[Data — start]

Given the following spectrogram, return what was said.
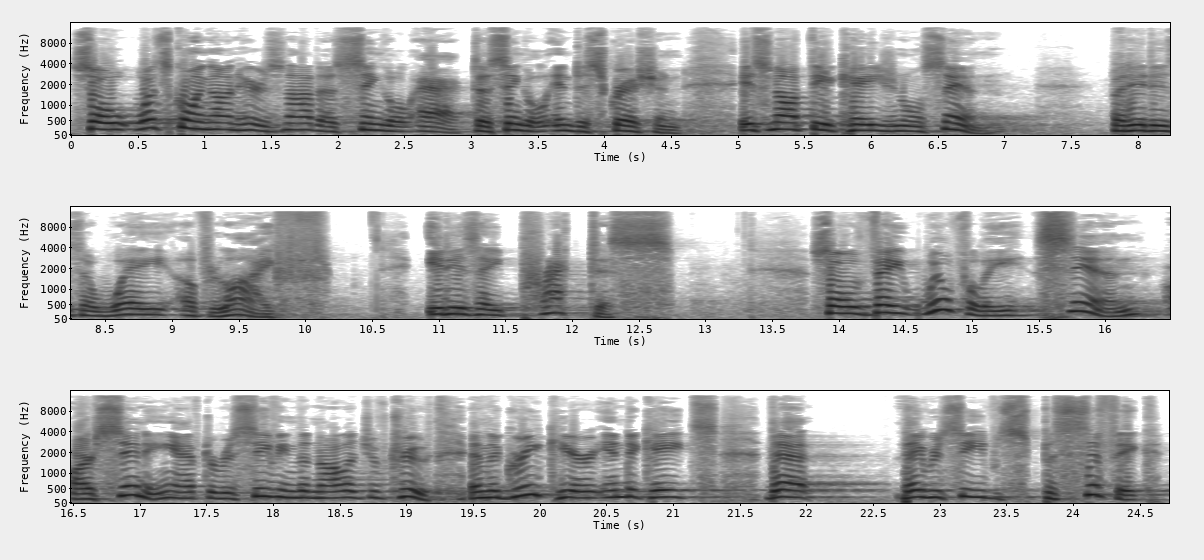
So, what's going on here is not a single act, a single indiscretion. It's not the occasional sin but it is a way of life. It is a practice. So they willfully sin, are sinning after receiving the knowledge of truth. And the Greek here indicates that they received specific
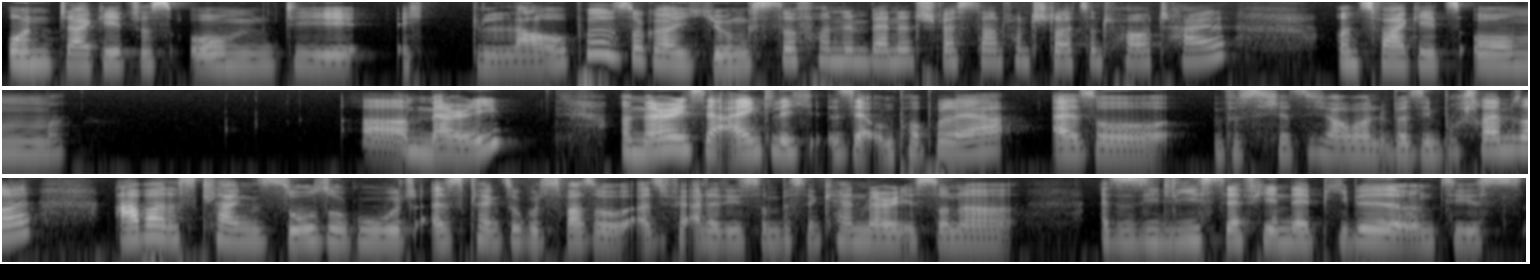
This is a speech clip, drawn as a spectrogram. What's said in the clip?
Und da geht es um die, ich glaube, sogar jüngste von den Bennett-Schwestern von Stolz und Vorurteil. Und zwar geht es um uh, Mary. Und Mary ist ja eigentlich sehr unpopulär. Also wüsste ich jetzt nicht, warum man über sie ein Buch schreiben soll. Aber das klang so, so gut. Also es klang so gut. Es war so, also für alle, die es so ein bisschen kennen, Mary ist so eine, also sie liest sehr viel in der Bibel und sie ist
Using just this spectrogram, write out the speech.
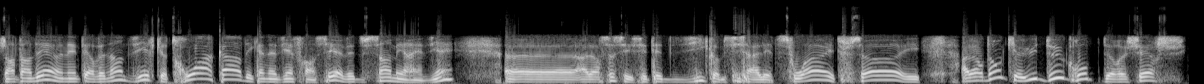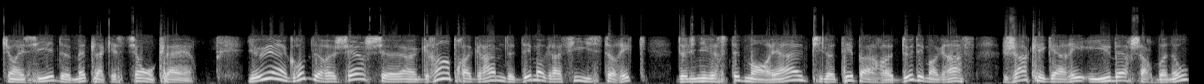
j'entendais un intervenant dire que trois quarts des Canadiens français avaient du sang amérindien. Euh, alors ça, c'était dit comme si ça allait de soi et tout ça. Et alors donc, il y a eu deux groupes de recherche qui ont essayé de mettre la question au clair. Il y a eu un groupe de recherche, euh, un grand programme de démographie historique de l'Université de Montréal, piloté par euh, deux démographes, Jacques Légaré et Hubert Charbonneau.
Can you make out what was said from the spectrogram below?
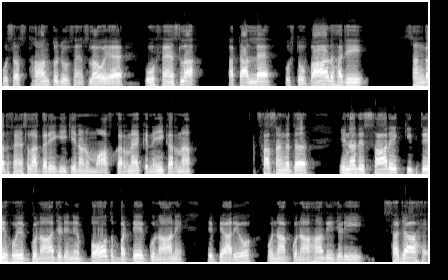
ਉਸ ਸਥਾਨ ਤੋਂ ਜੋ ਫੈਸਲਾ ਹੋਇਆ ਉਹ ਫੈਸਲਾ ਅਟਲ ਹੈ। ਉਸ ਤੋਂ ਬਾਅਦ ਹਜੇ ਸੰਗਤ ਫੈਸਲਾ ਕਰੇਗੀ ਕਿ ਇਹਨਾਂ ਨੂੰ ਮਾਫ ਕਰਨਾ ਹੈ ਕਿ ਨਹੀਂ ਕਰਨਾ। ਸਾਧ ਸੰਗਤ, ਇਹਨਾਂ ਦੇ ਸਾਰੇ ਕੀਤੇ ਹੋਏ ਗੁਨਾਹ ਜਿਹੜੇ ਨੇ, ਬਹੁਤ ਵੱਡੇ ਗੁਨਾਹ ਨੇ। ਤੇ ਪਿਆਰਿਓ, ਉਹਨਾਂ ਗੁਨਾਹਾਂ ਦੀ ਜਿਹੜੀ ਸਜ਼ਾ ਹੈ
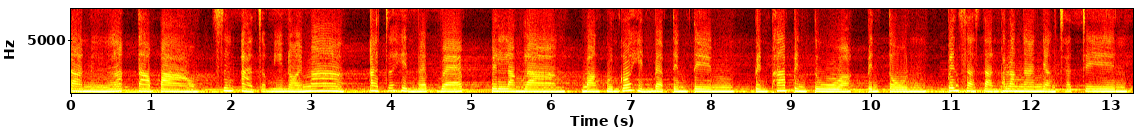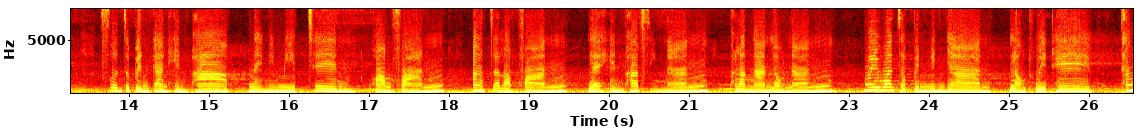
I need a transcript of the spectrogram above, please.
ตาเนื้อ ตาเปล่า ซึ่งอาจจะมีน้อยมาก อาจจะเห็นแวบๆ เป็นลางๆ บางคนก็เห็นแบบเต็มๆ เป็นภาพเป็นตัว เป็นตน เป็นสสารพลังงานอย่างชัดเจน ส่วนจะเป็นการเห็นภาพในนิมิต เช่น ความฝัน อาจจะหลับฝันและเห็นภาพสิ่งนั้น พลังงานเหล่านั้น ไม่ว่าจะเป็นวิญญาณ เหล่าทวยเทพ ทั้ง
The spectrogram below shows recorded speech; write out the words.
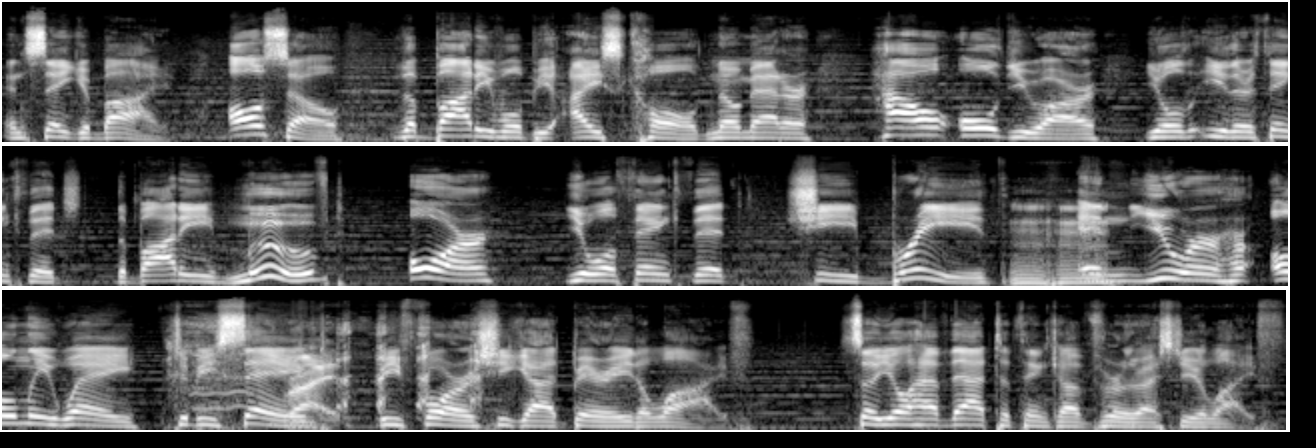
and say goodbye. Also, the body will be ice cold no matter how old you are. You'll either think that the body moved or you will think that she breathed and you were her only way to be saved Right. before she got buried alive. So you'll have that to think of for the rest of your life.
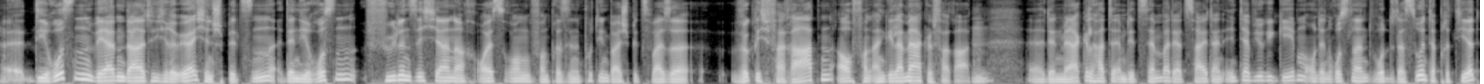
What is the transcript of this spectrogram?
Äh, die Russen werden da natürlich ihre Öhrchen spitzen, denn die Russen fühlen sich ja nach Äußerungen von Präsident Putin beispielsweise wirklich verraten, auch von Angela Merkel verraten. Mhm. Äh, denn Merkel hatte im Dezember der Zeit ein Interview gegeben und in Russland wurde das so interpretiert,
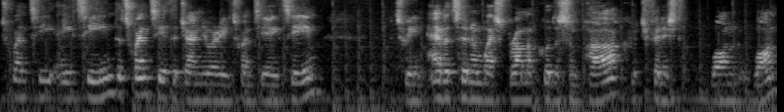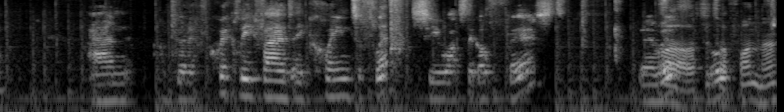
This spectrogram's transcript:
2018, the 20th of January 2018, between Everton and West Brom at Goodison Park, which finished 1 1. And I'm going to quickly find a coin to flip, see who wants to go first. Oh, it's a tough one, though.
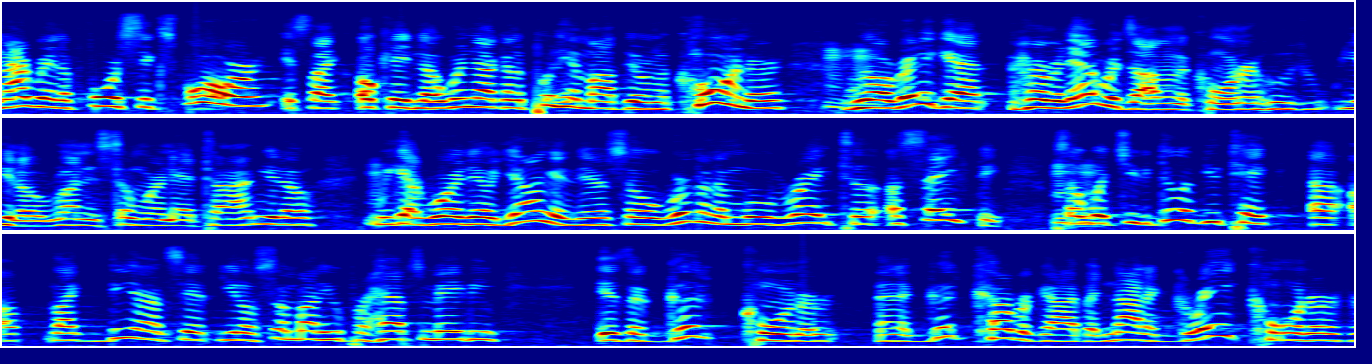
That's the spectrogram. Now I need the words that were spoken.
and I ran a four six four, it's like, okay, no, we're not going to put him out there on the corner. Mm-hmm. We already got Herman Edwards out on the corner, who's you know running somewhere in that time. You know, we got Roynell Young in there, so we're going to move Ray to a safety. So Mhm. what you do if you take, uh, uh, like Deion said, you know, somebody who perhaps maybe is a good corner and a good cover guy, but not a great corner,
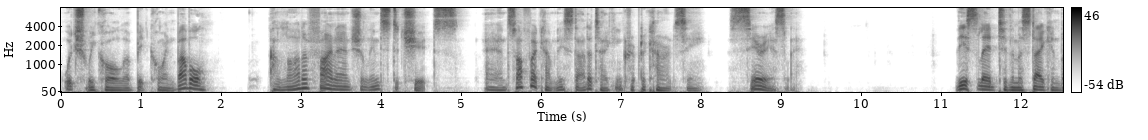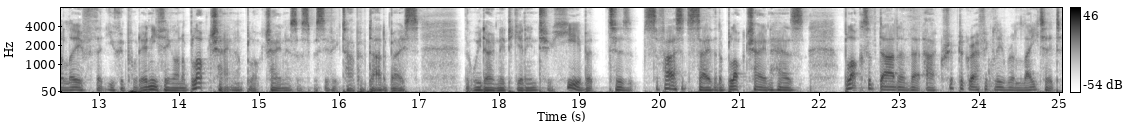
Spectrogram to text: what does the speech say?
which we call a Bitcoin bubble, a lot of financial institutes and software companies started taking cryptocurrency seriously. This led to the mistaken belief that you could put anything on a blockchain. A blockchain is a specific type of database that we don't need to get into here, but to suffice it to say that a blockchain has blocks of data that are cryptographically related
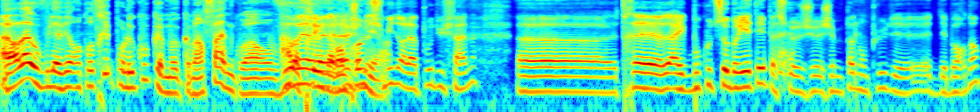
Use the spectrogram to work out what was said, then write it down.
Alors là, où vous l'avez rencontré, pour le coup, comme, comme un fan, quoi, en vous, ah ouais, après une avant-première. Je me suis mis dans la peau du fan, euh, très, avec beaucoup de sobriété, parce que j'aime pas non plus être débordant.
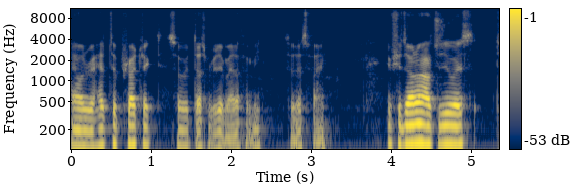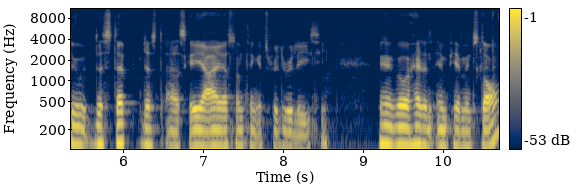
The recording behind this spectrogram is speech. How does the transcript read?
I already have the project, so it doesn't really matter for me, so that's fine. If you don't know how to do this, do this step, just ask AI or something. It's really, really easy. You can go ahead and npm install.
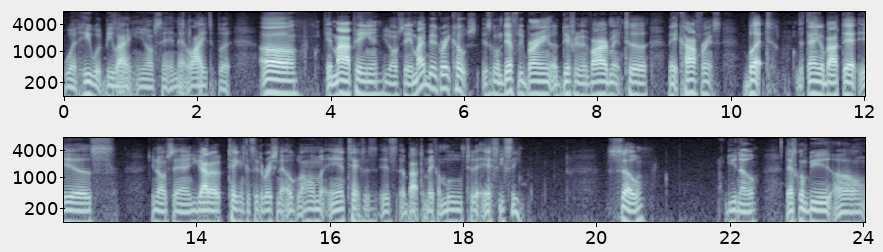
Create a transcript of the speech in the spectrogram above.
what he would be like, you know what I'm saying, in that light. But uh in my opinion, you know what I'm saying, it might be a great coach. It's gonna definitely bring a different environment to that conference. But the thing about that is you know what I'm saying? You got to take in consideration that Oklahoma and Texas is about to make a move to the SEC. So, you know, that's going to be uh,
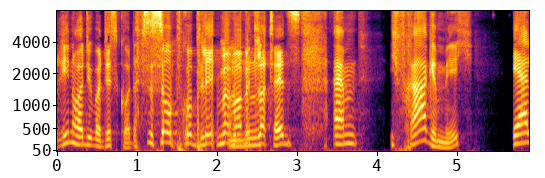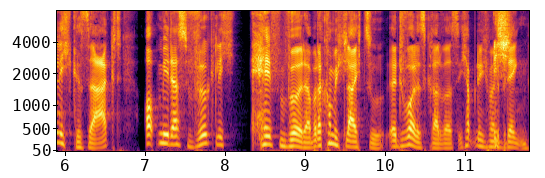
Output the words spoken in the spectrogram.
reden heute über Discord. Das ist so ein Problem immer Mhm. mit Latenz. Ähm, ich frage mich, ehrlich gesagt, ob mir das wirklich helfen würde. Aber da komme ich gleich zu. Äh, du wolltest gerade was. Ich habe nämlich meine Ich- Bedenken.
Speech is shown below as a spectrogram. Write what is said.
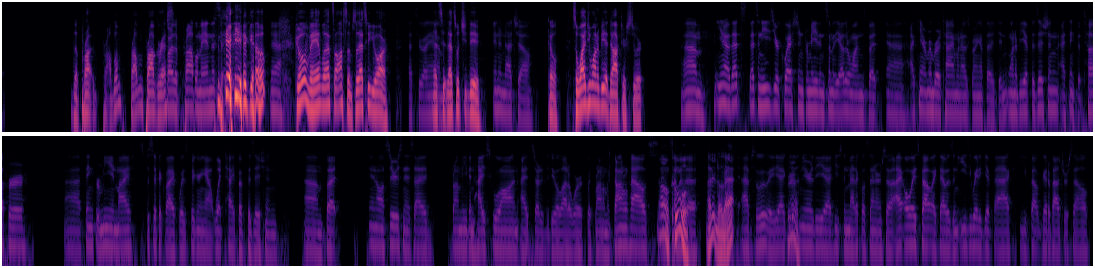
the pro- problem problem progress. Part of the problem and the there you go. Yeah, Cool, man. Well, that's awesome. So that's who you are. that's who I am. That's that's what you do. in a nutshell. Cool. So why'd you want to be a doctor, Stuart? Um, you know, that's that's an easier question for me than some of the other ones, but uh, I can't remember a time when I was growing up that I didn't want to be a physician. I think the tougher uh, thing for me in my specific life was figuring out what type of physician. Um, but in all seriousness, I from even high school on, I had started to do a lot of work with Ronald McDonald House. Oh, and some of cool. I didn't know that. Absolutely. Yeah, I grew Yeah. up near the uh, Houston Medical Center, so I always felt like that was an easy way to give back. You felt good about yourself.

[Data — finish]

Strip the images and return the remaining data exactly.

Given the following spectrogram, return what was said.
So, what's going on here is not a single act, a single indiscretion. It's not the occasional sin but it is a way of life. It is a practice. So they willfully sin, are sinning after receiving the knowledge of truth. And the Greek here indicates that they received specific
This is a speech clip, drawn as a spectrogram. What's said in the clip?
Und da geht es um die, ich glaube, sogar jüngste von den Bennett-Schwestern von Stolz und Vorurteil. Und zwar geht es um uh, Mary. Und Mary ist ja eigentlich sehr unpopulär. Also wüsste ich jetzt nicht, warum man über sie ein Buch schreiben soll. Aber das klang so, so gut. Also es klang so gut. Es war so, also für alle, die es so ein bisschen kennen, Mary ist so eine, also sie liest sehr viel in der Bibel und sie ist
Using just this spectrogram, write out the speech.
j'entendais un intervenant dire que trois quarts des Canadiens français avaient du sang amérindien. Euh, alors ça, c'était dit comme si ça allait de soi et tout ça. Et alors donc, il y a eu deux groupes de recherche qui ont essayé de mettre la question au clair. Il y a eu un groupe de recherche, euh, un grand programme de démographie historique de l'Université de Montréal, piloté par euh, deux démographes, Jacques Légaré et Hubert Charbonneau.
Can you make out what was said from the spectrogram below?
ਉਸ ਸਥਾਨ ਤੋਂ ਜੋ ਫੈਸਲਾ ਹੋਇਆ ਉਹ ਫੈਸਲਾ ਅਟਲ ਹੈ। ਉਸ ਤੋਂ ਬਾਅਦ ਹਜੇ ਸੰਗਤ ਫੈਸਲਾ ਕਰੇਗੀ ਕਿ ਇਹਨਾਂ ਨੂੰ ਮਾਫ ਕਰਨਾ ਹੈ ਕਿ ਨਹੀਂ ਕਰਨਾ। ਸਾਧ ਸੰਗਤ, ਇਹਨਾਂ ਦੇ ਸਾਰੇ ਕੀਤੇ ਹੋਏ ਗੁਨਾਹ ਜਿਹੜੇ ਨੇ, ਬਹੁਤ ਵੱਡੇ ਗੁਨਾਹ ਨੇ। ਤੇ ਪਿਆਰਿਓ, ਉਹਨਾਂ ਗੁਨਾਹਾਂ ਦੀ ਜਿਹੜੀ ਸਜ਼ਾ ਹੈ
I need a transcript of the spectrogram above, please.
ตาเนื้อ ตาเปล่า ซึ่งอาจจะมีน้อยมาก อาจจะเห็นแวบๆ เป็นลางๆ บางคนก็เห็นแบบเต็มๆ เป็นภาพเป็นตัว เป็นตน เป็นสสารพลังงานอย่างชัดเจน ส่วนจะเป็นการเห็นภาพในนิมิต เช่น ความฝัน อาจจะหลับฝันและเห็นภาพสิ่งนั้น พลังงานเหล่านั้น ไม่ว่าจะเป็นวิญญาณ เหล่าทวยเทพ ทั้ง
The spectrogram below shows recorded speech; write out the words.
and say goodbye. Also, the body will be ice cold no matter how old you are. You'll either think that the body moved or you will think that she breathed and you were her only way to be saved Right. before she got buried alive. So you'll have that to think of for the rest of your life.
What is the transcript of this spectrogram?
Äh, die Russen werden da natürlich ihre Öhrchen spitzen, denn die Russen fühlen sich ja nach Äußerungen von Präsident Putin beispielsweise wirklich verraten, auch von Angela Merkel verraten. Mhm. Äh, denn Merkel hatte im Dezember der Zeit ein Interview gegeben und in Russland wurde das so interpretiert,
This spectrogram's transcript:
2018, the 20th of January 2018, between Everton and West Brom at Goodison Park, which finished 1 1. And I'm going to quickly find a coin to flip, see who wants to go first. Oh, it's a tough one, though.
That's the spectrogram. Now I need the words that were spoken.
and I ran a four six four, it's like, okay, no, we're not going to put him out there on the corner. Mm-hmm. We already got Herman Edwards out on the corner, who's you know running somewhere in that time. You know, we got Roynell Young in there, so we're going to move Ray to a safety. So Mhm. what you do if you take, uh, uh, like Deion said, you know, somebody who perhaps maybe is a good corner and a good cover guy, but not a great corner,
Spectrogram to text: what does the speech say?
which we call a Bitcoin bubble, a lot of financial institutes and software companies started taking cryptocurrency seriously. This led to the mistaken belief that you could put anything on a blockchain. A blockchain is a specific type of database that we don't need to get into here, but to suffice it to say that a blockchain has blocks of data that are cryptographically related
Use the spectrogram to work out what was said, then write it down.
Alors là, où vous l'avez rencontré, pour le coup, comme, comme un fan, quoi, en vous, ah ouais, après une avant-première. Je me suis mis dans la peau du fan, euh, très, avec beaucoup de sobriété, parce que j'aime pas non plus être débordant.
The recording behind this spectrogram is speech. How does the transcript read?
I already have the project, so it doesn't really matter for me, so that's fine. If you don't know how to do this, do this step, just ask AI or something. It's really, really easy. You can go ahead and npm install.
Create a transcript of the speech in the spectrogram above.
what he would be like, you know what I'm saying, in that light. But uh in my opinion, you know what I'm saying, it might be a great coach. It's gonna definitely bring a different environment to that conference. But the thing about that is you know what I'm saying? You got to take in consideration that Oklahoma and Texas is about to make a move to the SEC. So, you know, that's going to be uh,
Output the words spoken in the spectrogram.
reden heute über Discord. Das ist so ein Problem immer Mhm. mit Latenz. Ähm, ich frage mich, ehrlich gesagt, ob mir das wirklich helfen würde. Aber da komme ich gleich zu. Äh, du wolltest gerade was. Ich habe nämlich meine Ich- Bedenken.
Speech is shown below as a spectrogram. Write what is said.
the pro- problem problem progress. Part of the problem and the there you go. Yeah, Cool, man. Well, that's awesome. So that's who you are. that's who I am. That's that's what you do. in a nutshell. Cool. So why'd you want to be a doctor, Stuart? Um, you know, that's that's an easier question for me than some of the other ones, but uh, I can't remember a time when I was growing up that I didn't want to be a physician. I think the tougher uh, thing for me in my specific life was figuring out what type of physician. Um, but in all seriousness, I from even high school on, I had started to do a lot of work with Ronald McDonald House. Oh, and some of cool. I didn't know that. Absolutely. Yeah, I grew Yeah. up near the uh, Houston Medical Center, so I always felt like that was an easy way to give back. You felt good about yourself.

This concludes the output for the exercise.